by Steve Taylor Ph.D: The impulse that attracts us to challenge and danger…
After leaving university I had a temporary office job and worked with a man who was an amateur motorcycle racer. Every year he went to the Isle of Man – a small island midway between England and Ireland – to take part in the ‘TT races’, known as the most dangerous motorsport event in the world. Motorcyclists race along narrow public roads, with sharp corners and steep hills, at speeds of up to 200 miles an hour. Every year there are a number of fatalities (3 in both 2017 and 2018, and 2 in 2019) and hundreds more serious injuries. The island brings over hundreds of extra nurses and doctors from mainland Britain to help deal with the injuries.
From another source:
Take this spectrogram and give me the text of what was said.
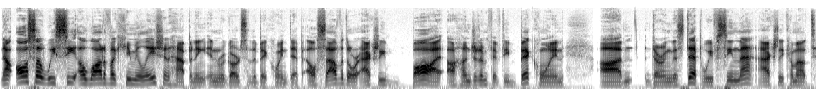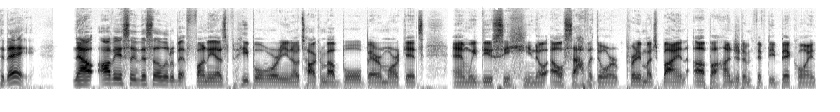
Now, also, we see a lot of accumulation happening in regards to the Bitcoin dip. El Salvador actually bought 150 Bitcoin um, during this dip. We've seen that actually come out today. Now, obviously, this is a little bit funny as people were, you know, talking about bull bear markets, and we do see, you know, El Salvador pretty much buying up 150 Bitcoin.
Once I asked my colleague why he liked the race so much, even though it was so dangerous. I realised straight away that it was a stupid question. He replied, ‘That’s why I like it – because it’s dangerous! Because it’s the opposite of everything about my office job. It’s not just the thrill of going so fast, it’s the feeling you get at the end, when you’ve done it, and you’ve survived. You’ve overcome the challenge and you feel fantastic. You feel like you can do anything. The world seems like a different place.’
Several years later, I met the man again by chance, and asked him if he still did the TT races. ‘No, I’ve got a family now,’ he replied, sounding slightly rueful. ‘So I thought it’s too much of a risk. Maybe I’ll start again when my kids are older. Now I’m learning to paraglide instead.’
The Urge for Safety Vs. The Urge For Danger
This story illustrates one of the paradoxes of human beings. There are two conflicting urges inside us. One part of us likes safety and stability – the kind which office jobs bring. We shy away from danger and difficulty, and try to protect ourselves from misfortune. We like to have secure jobs that give us a steady income, and to organize our lives into steady routines, which we repeat over and over. We like to feel that our futures are secure, and that we and our children aren’t going to lack for anything.
But there’s another part of us that pushes in a different direction, rebelling against safety and security. This part of us seeks out adventure and adversity. It seems to relish challenge and danger. We climb mountains, run marathons, and practice extreme sports such as paragliding or bungee jumping. We give up highly paid and secure jobs to work for charities, or to go sailing around the world. For this part of our being, it’s more important to feel alive than to feel safe. It’s almost as if we need challenges to keep ourselves awake, as if too much safety and routine puts us into a semi-comatose state in which we sleepwalk through our lives. We know – if only unconsciously – that challenges like the above are character-building, leading to increased confidence and resilience. They put us in touch with deep reserves of creativity and skill inside us, and make us feel that we are living at our full potential.
Voluntary Post-Traumatic Growth
I refer to this impulse to seek out challenge and danger as ‘voluntary post-traumatic growth.’ Post-traumatic growth describes the long-term after-effects of traumatic experiences. Research has shown that all traumatic experiences can bring positive effects such as a greater sense of confidence and competence, a heightened sense of appreciation, a wider sense of perspective, a stronger sense of meaning and purpose, more authentic relationships, and so on. My view is that we human beings like to put ourselves in difficult and even traumatic situations as a way of harnessing some of these effects. We know intuitively that by surmounting challenges and dangers, we will gain the some of the benefits that people gain accidentally after traumatic incidents. We sense that we will become more confident and competent, more appreciative of our lives, and so on. In extreme cases – such as my colleague the motorcyclist – it is possible that people are acting on a subconscious impulse to expose themselves to the danger of dying in order to gain some of the psychological benefits of encountering death. These can be similar to those of post-traumatic growth in general, but more powerful.
Of course, this isn’t the only reason why people practice extreme sports or voluntarily put themselves through challenges. Extreme sports certainly may cause exhilarating neurological or physiological changes, such as heightened adrenaline or a release of endorphins. Overcoming challenges also brings a sense of achievement and accomplishment.